Thailand state of emergency begins
Gunmen shot and wounded a leader of a major pro-government movement in northern Thailand, and demonstrators pushing to overthrow the prime minister defied the start of a state of emergency imposed in the capital.
Kwanchai Praipana was shot twice and taken to hospital today after unidentified gunmen in a pick-up truck sprayed bursts of gunfire at his home in Udon Thani, according to another leader of the group, Jutaporn Promphan.
The government announced the state of emergency late yesterday in the wake of a string of attacks that have mostly been aimed at demonstrators protesting peacefully in Bangkok.
Grenade assaults on Friday and Sunday killed one man and wounded more than 60 people alone, bringing the casualty toll since November to at least nine dead and more than 550 hurt.
The emergency decree allows authorities to ban public gatherings, impose curfews and censor local news reports for 60 days.
But the government said it would not use those powers to crack down on demonstrators who have seized several patches of the capital, and life in the city continued as normal with tourist sites unaffected and no major deployment of extra security forces.
The powerful army commander, General Prayuth Chan-ocha, said "we will have to see" whether the decree helps ease the violence.
The protesters have refused to negotiate with Prime Minister Yingluck Shinawatra, but Gen Prayuth urged both sides to talk, saying, "we must stop this conflict to let the country move forward".
He said: "I'm in favour of discussion. No one takes all or loses all. No one wins all or loses all, so we have to find a way."
Thailand's military has staged 11 coups since the end of absolute monarchy in 1932. Gen Prayuth has repeatedly said he does not want the army to intervene, but has pointedly refused to rule out a coup.
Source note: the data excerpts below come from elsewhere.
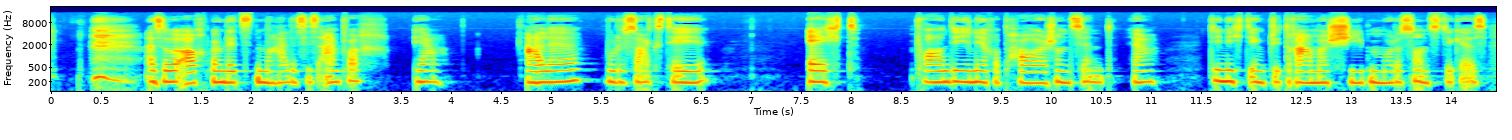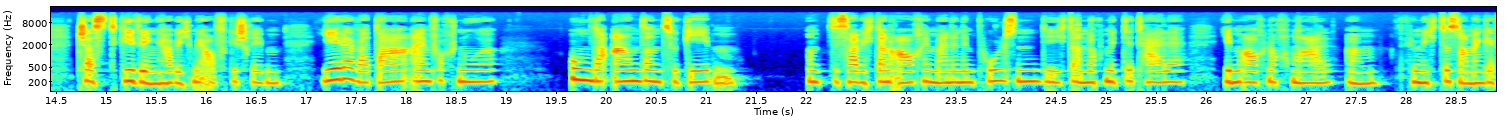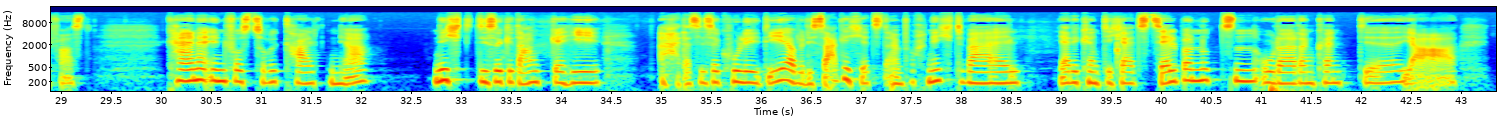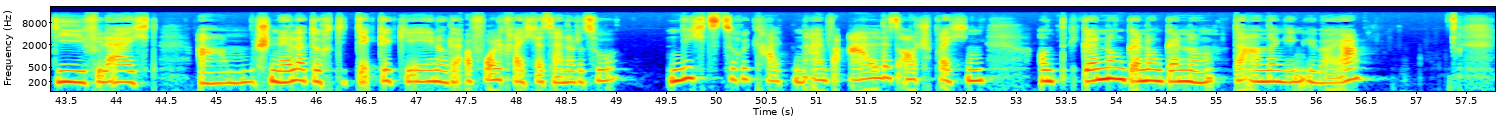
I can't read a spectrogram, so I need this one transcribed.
also auch beim letzten Mal, es ist einfach, ja, alle, wo du sagst, hey, echt Frauen, die in ihrer Power schon sind, ja, die nicht irgendwie Drama schieben oder sonstiges. Just Giving habe ich mir aufgeschrieben. Jeder war da einfach nur, um der anderen zu geben und das habe ich dann auch in meinen Impulsen, die ich dann noch mit dir teile, eben auch nochmal ähm, für mich zusammengefasst. Keine Infos zurückhalten, ja. Nicht dieser Gedanke, hey, ach, das ist eine coole Idee, aber die sage ich jetzt einfach nicht, weil ja, die könnte ich ja jetzt selber nutzen oder dann könnte ja die vielleicht ähm, schneller durch die Decke gehen oder erfolgreicher sein oder so nichts zurückhalten, einfach alles aussprechen und Gönnung, Gönnung, Gönnung der anderen gegenüber, ja.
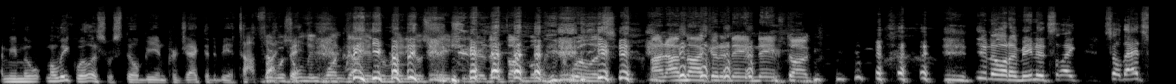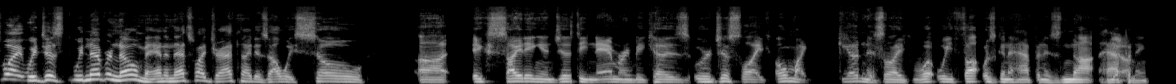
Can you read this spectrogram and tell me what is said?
I mean, Malik Willis was still being projected to be a top There five. was pick. only one guy at the radio station here that thought Malik Willis, and I'm not going to name names, Doug. you know what I mean? It's like so that's why we just we never know, man, and that's why draft night is always so uh exciting and just enamoring because we're just like, oh my goodness, like what we thought was going to happen is not happening.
The protesters have blocked major streets and marched on government offices in a bid to shut down the capital and force Ms Yingluck's resignation to make way for an appointed government to implement reforms to fight corruption, which they say must be implemented before any vote.
The opposition Democrat Party, closely aligned with the protesters, is boycotting the polls.
The protesters claim that Ms Yingluck's government is carrying on the practices of Thaksin Shinawatra, her billionaire brother who was prime minister from 2001 to 2006, by using the family fortune and state funds to influence voters and cement its power.
He was ousted by a military coup in 2006 after protests accused him of corruption and abuse of power. He fled into exile in 2008 to avoid a two-year prison sentence for a conflict of interest conviction.
The unrest has cast doubt over whether February 2 elections, which Ms Yingluck called to end the crisis, will be held.
Today, the election commission requested the constitutional court to issue a ruling on how and whether the ballot can be delayed.
Charupong Ruangsuwan, caretaker interior minister, said the vote should go ahead and the election commission should not use the state of emergency as an excuse to postpone the poll.
"They can use any excuses all they want, but their duty is to hold the election," he said. "They may accuse the government of causing problems, but the government doesn't have any problems."
The emergency decree appeared to embolden the demonstrators. Protest leader Suthep Thaugsuban vowed late yesterday to continue demonstrating and questioned whether the declaration was justified, saying the protesters had been peaceful.
"Whatever they warn us not to do, we will do," he declared. "We will march on the routes they ban. ... If they order us not to rally, we will be here indefinitely."